● **WHAT NEEDS TO BE DONE**:
As soon as the line containing "Transcript of the" appears, start repeating lines exactly and continue to the end of the entries; please skip pictures.

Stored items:
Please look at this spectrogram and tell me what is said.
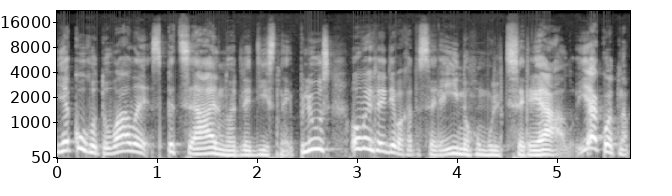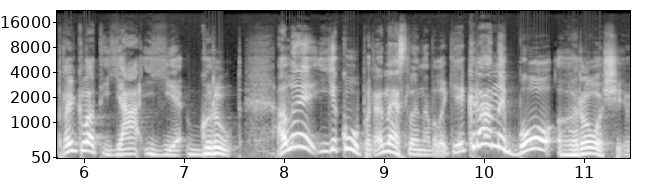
яку готували спеціально для Disney Plus у вигляді багатосерійного мультсеріалу, як, от, наприклад, Я є Грут, але яку перенесли на великі екрани, бо гроші.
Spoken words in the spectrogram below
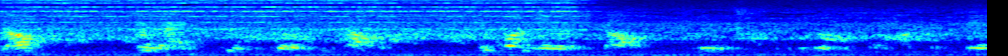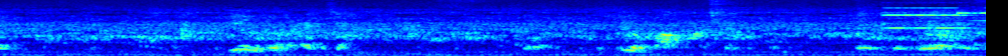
然后再来就就有提到，况也有提到，就就有提到嘛，因为因为我来讲，我，是有办法讲的，对，我觉得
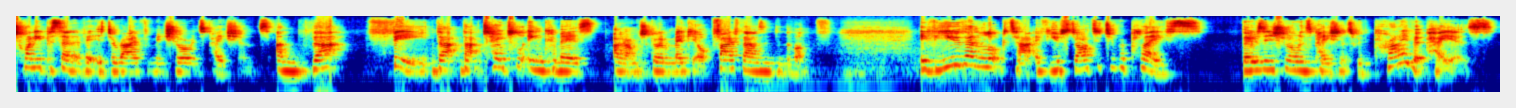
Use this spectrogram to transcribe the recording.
20% of it is derived from insurance patients, and that fee, that, that total income is, I'm just going to make it up, 5,000 in the month. If you then looked at, if you started to replace those insurance patients with private payers,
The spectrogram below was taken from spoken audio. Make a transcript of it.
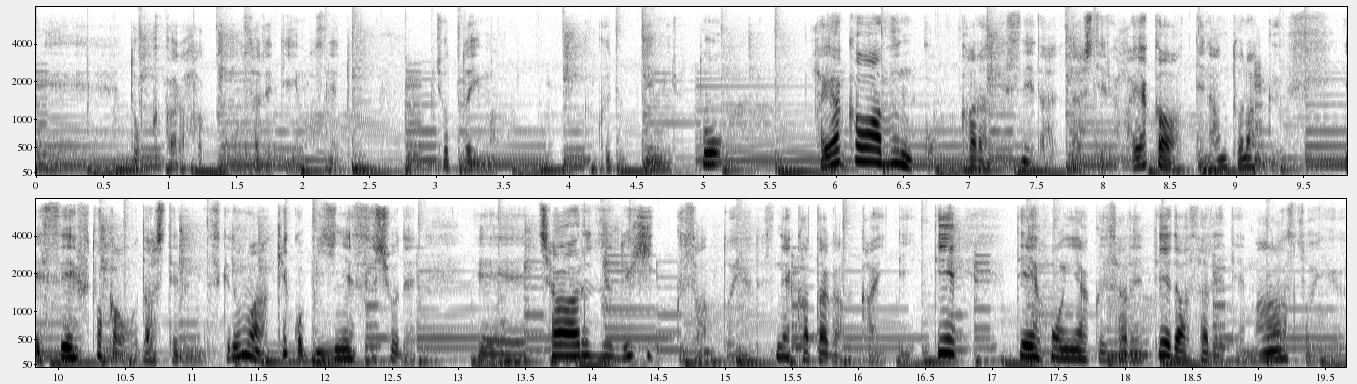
えー、どっかから発行されていますねと、ちょっと今、くくってみると、早川文庫からですね、出してる、早川ってなんとなく SF とかを出してるんですけど、まあ、結構ビジネス書で、えー、チャールズ・ルヒックさんというですね方が書いていてで翻訳されて出されてますという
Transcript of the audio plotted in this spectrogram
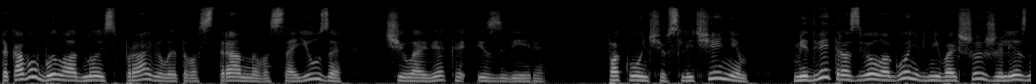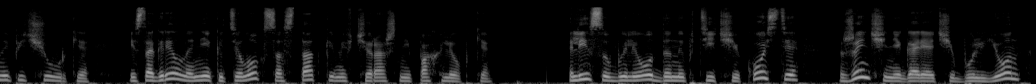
Таково было одно из правил этого странного союза человека и зверя. Покончив с лечением, медведь развел огонь в небольшой железной печурке и согрел на ней котелок с остатками вчерашней похлебки. Лису были отданы птичьи кости, женщине горячий бульон —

● **ANSWER SPACE**:
Transcript of the audio plotted in this spectrogram
Таково было одно из правил этого странного союза человека и зверя. Покончив с лечением, медведь развел огонь в небольшой железной печурке и согрел на ней котелок с остатками вчерашней похлебки. Лису были отданы птичьи кости, женщине горячий бульон —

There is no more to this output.